Hugh Hardy, a New York architect who was a member of the memorial's design jury, said he believes that it does not subtract in any way from the power of the two landmarks on either side. At a Washington symposium discussing the memorial last week, Hardy said the new structure complements its surroundings.
"I can't believe when you go there you won't be more aware of what the Mall is, more aware of the two great monuments that this is so inextricably linked with," Hardy said.
The memorial features side entrances to the north and south and a ceremonial entrance on 17th Street. The walls flanking the ceremonial entrance will feature 24 bronze bas-relief panels, some of which will be installed after the dedication.
The main plaza of the memorial is an oval defined at its north and south edges by two 43-foot arches, representing the war's Atlantic and Pacific theaters. Fifty-six pillars form the perimeter of the oval, representing the states, territories and the District of Columbia at the time of the war. Each pillar is adorned with two sculpted bronze wreaths.
Inside the plaza, small fountains sit at the bases of the two arches. A wall of 4,000 gold stars -- each representing 100 U.S. deaths in the war -- is surrounded by waterfalls on each side. The Rainbow Pool, which has occupied the site since the 1920s, has been restored and features a series of jets designed to produce a spray that looks like a rainbow when sunlight hits it at a certain angle.
More than two-thirds of the memorial consists of grass, plantings and water. A double row of elm trees lines the memorial to the north and south. A circular garden of about 38 feet in diameter sits in the site's northwest corner and is enclosed by a two-foot-high stone wall. Called the "Circle of Remembrance," the garden includes a seating area with wooden benches.
Like the Mall's other monuments, the memorial will be open 24 hours a day. Park Service rangers will be on site seven days a week from 9:30 a.m. to 8 p.m. The Park Service is discouraging visitors from leaving mementos. "There is no place for keeping them, and sadly, if people leave flowers, they'll likely just be thrown away," said Bill Line, a spokesman for the agency.
Parking on the site is limited to five disabled parking spaces accessible from southbound 17th Street, and there is a driveway for tour buses to pick up and drop off passengers. The nearest Metrorail stop is the Smithsonian station, a little over a mile away. Tourmobile will designate a memorial stop for its open-sided trams on Constitution Avenue between 17th and 18th streets, according to the National Park Service.
An information center will open today on the south side of the memorial, where tourists can ask Park Service employees to search the World War II Registry, a database of individuals who served in the war effort either in the military abroad or as a civilian at home. People can add a name to the registry by visiting the American Battle Monuments Commission Web site at www.wwiimemorial.com.
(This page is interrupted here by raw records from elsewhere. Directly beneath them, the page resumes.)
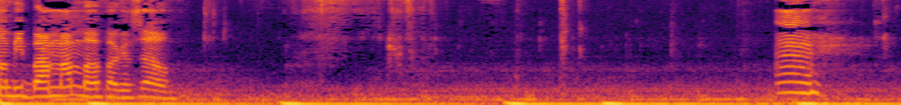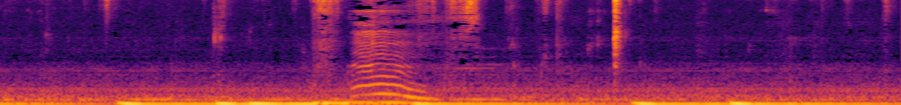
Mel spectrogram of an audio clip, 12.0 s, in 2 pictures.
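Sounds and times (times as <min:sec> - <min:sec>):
low rumble: 0:00.0 - 0:12.0
person chewing food: 0:01.2 - 0:12.0
person humming: 0:05.2 - 0:05.8, 0:08.3 - 0:09.0.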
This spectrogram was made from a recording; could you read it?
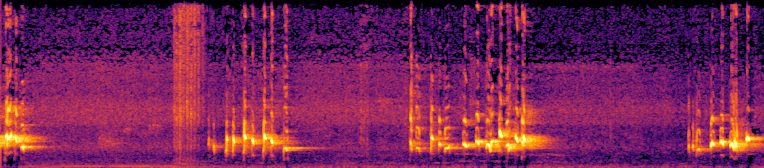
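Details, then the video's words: Young Sunda laughingthrush beginning to sing: four bursts of chattering, twittering phrases with bright rising and falling notes, spaced by pauses of about a second or two, over a quiet low hum. "BURUNG RENGGANIS MUDA mulai bunyi terus"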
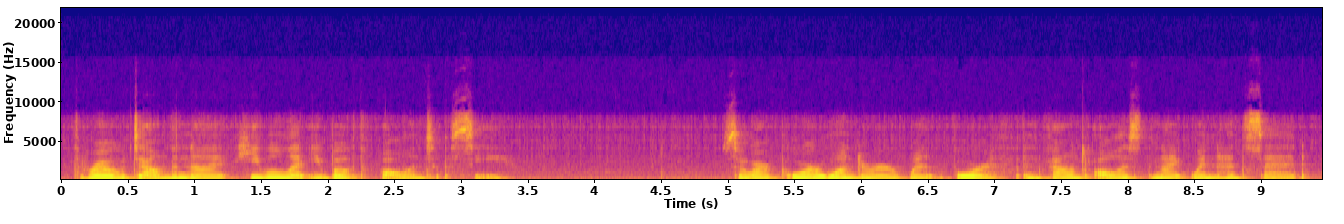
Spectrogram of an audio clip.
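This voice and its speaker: Over noticeable background noise, a woman speaks in a calm tone at a fairly slow pace. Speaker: ASMR creator. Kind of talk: ASMR story reading. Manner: calm, relaxing.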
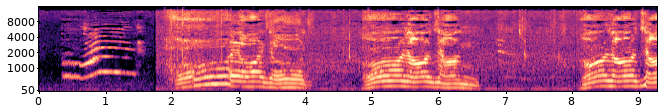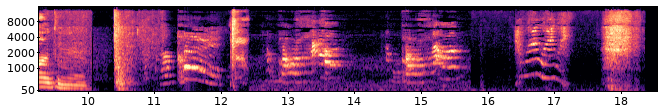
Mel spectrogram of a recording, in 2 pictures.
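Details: Domestic cat, from a compilation of funny cat vocalizations: a sequence of wavering, moaning howls, each about one and a half seconds long, repeated several times, then shorter choppy meows and chirps.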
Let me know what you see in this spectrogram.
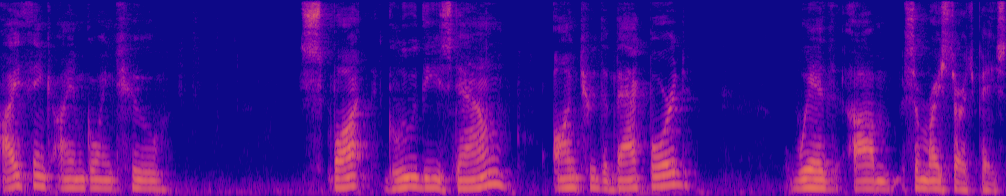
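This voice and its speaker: This man has a dark, mellow, somewhat breathy voice at medium pitch with ordinary pitch variation. He speaks at a very slow pace with long, frequent pauses. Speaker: picture framer. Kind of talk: tutorial.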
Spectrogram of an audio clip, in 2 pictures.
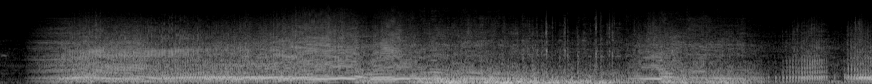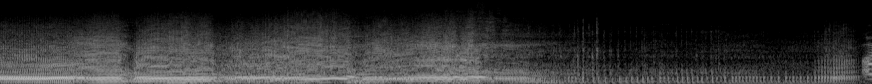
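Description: A rally motorcycle ridden hard on loose dirt soil, its engine revving up and down continuously and loudly close by, with gravel clatter and wind buffeting throughout, then easing off near the end.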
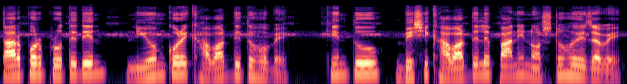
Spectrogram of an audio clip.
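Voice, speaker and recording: Man voicing a high-pitched cartoon husband bird. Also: normal speed, natural voice. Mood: caring, advising. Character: husband bird with two wives, advising and fair. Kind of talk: children's cartoon moral story dialogue.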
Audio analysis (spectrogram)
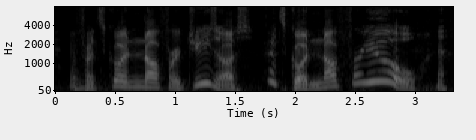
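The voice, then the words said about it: Impression of Father Crappy. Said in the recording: “to borrow from Father Crappy ... It's a good impersonation.”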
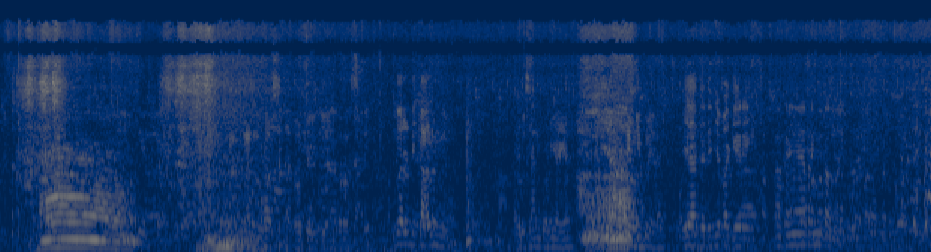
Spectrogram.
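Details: Belgian Blue cattle at an extreme-class cattle contest at Bintang Tani Farm: a deep, loud, drawn-out moo near the start and another around eight seconds, with men talking in the quieter stretches between.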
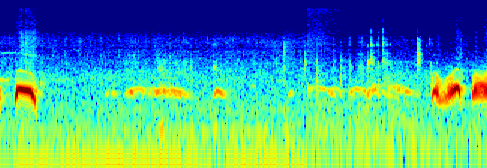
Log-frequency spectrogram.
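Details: Spotted dove lure call in the 'gù thúc' style for training birds: one sharp curved coo, several seconds of faint murmurs, then a double hooked note leading into a buzzy coo.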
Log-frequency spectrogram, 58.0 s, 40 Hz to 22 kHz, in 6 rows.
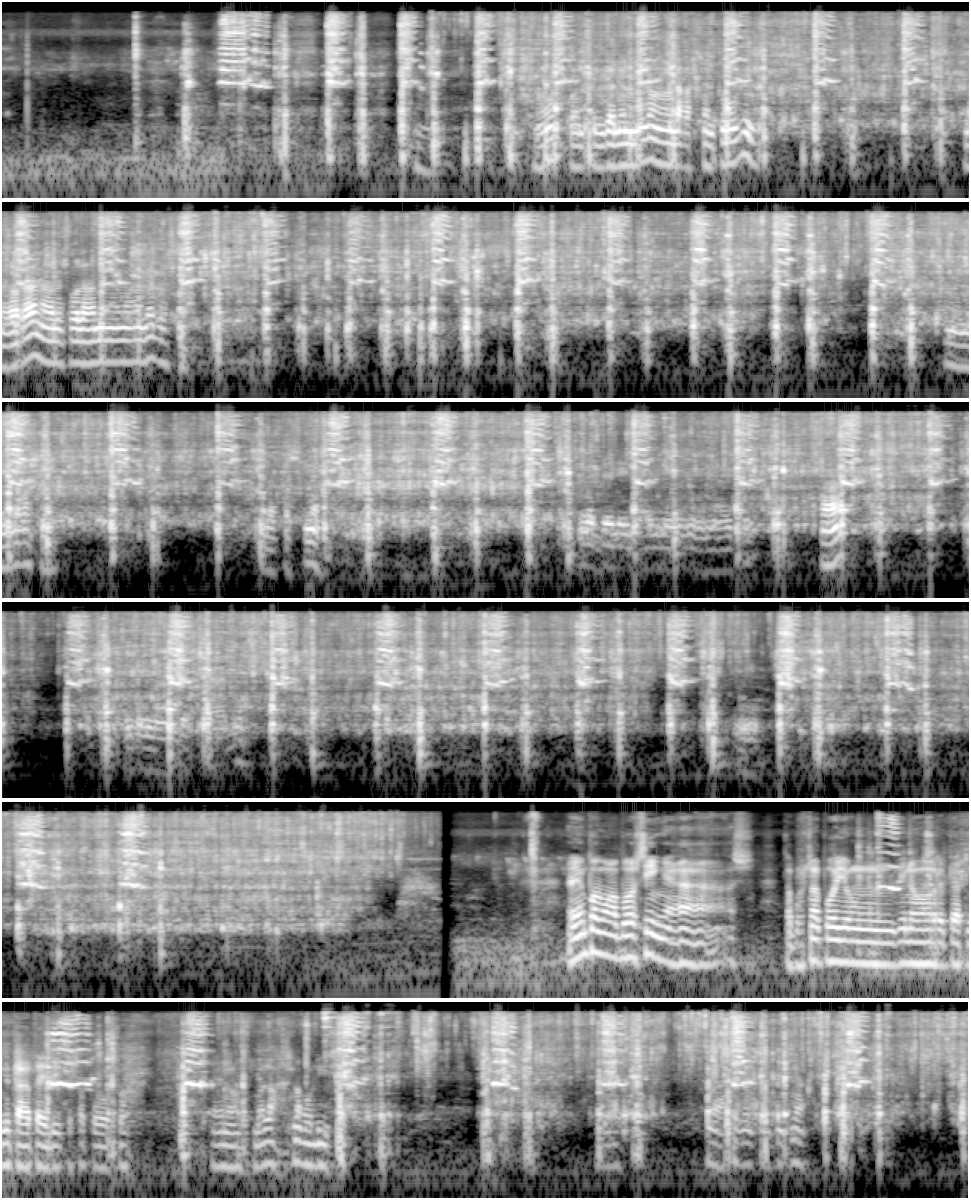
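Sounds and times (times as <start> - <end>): water pump handle squeaking: 1.3 - 43.0, 46.7 - 58.0
water gushing: 1.8 - 43.1, 44.7 - 58.0.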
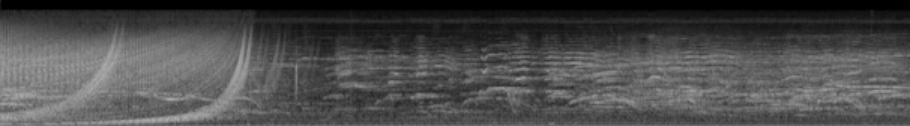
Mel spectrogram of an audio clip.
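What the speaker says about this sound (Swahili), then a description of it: "Wapi kelele ya Jerry wewe? Jerry!" A sweeping electronic whoosh gives way to a large crowd cheering and shouting, many overlapping voices and whoops filling the space.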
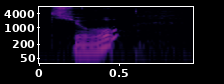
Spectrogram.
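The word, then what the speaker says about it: 九: de sa prononciation donc 9 en chine ça se prononce tio tio est en fête thirau c'est la même prononciation que le mot chinois pour dire longtemps du coup il ya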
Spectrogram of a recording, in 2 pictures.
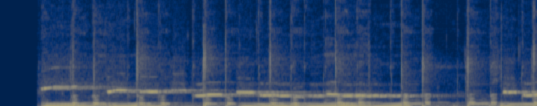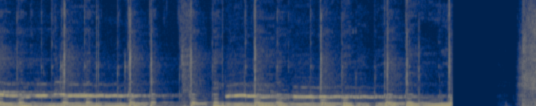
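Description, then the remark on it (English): A bright whistled tune, the intro of a famous song, steps downward in long held notes, repeating its phrase twice over a full band backing with bass and steady drum hits, then stops abruptly. “What's funny is that's not actually the melody, that's just the intro.”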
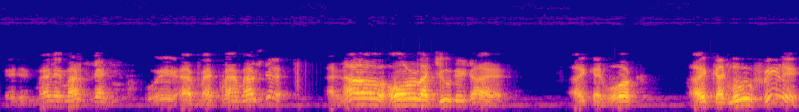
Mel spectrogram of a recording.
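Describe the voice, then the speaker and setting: A man's voice: on the high side, sing-song, slow, slightly rough, exaggerated voice. A man playing an anguished, vengeful monster in a 1930s radio drama, speaking in a portentous, declamatory way. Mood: slow, menacing. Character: anguished, vengeful male monster, lonely man-made creature. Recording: tinny band-limited 1930s radio broadcast.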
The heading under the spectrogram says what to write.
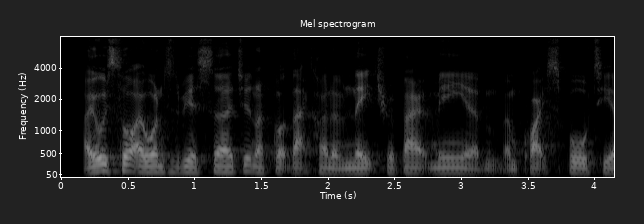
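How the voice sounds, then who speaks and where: A man with an English accent, fairly low in pitch, at a very fast pace. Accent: English-sounding from UK boarding school. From England and Malawi; boarding school in Bath. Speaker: doctor. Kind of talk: interview. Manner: hesitant, many fillers.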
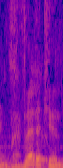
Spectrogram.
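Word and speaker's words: Wedekind: What? Vicknitz Spring Awakening at Gorilla Theater. – Vedekins. – Vedekins? Okay, well, you've got pronunciations here, and I'm just...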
Tourism officials said they will be able to fully judge the impact of the memorial after this summer's "America Celebrates the Greatest Generation" tribute, which will run from the dedication of the memorial through Labor Day and feature more than 140 World War II-themed events sponsored by more than 80 cultural institutions.
Victoria Isley, a spokeswoman for Washington D.C. Convention and Tourism Corp., said she expects that the World War II events will attract about 1 million more people to Washington than would normally visit during the summer, boosting the traditional seasonal figure of 5 million visitors to about 6 million.
© 2004 The Washington Post Company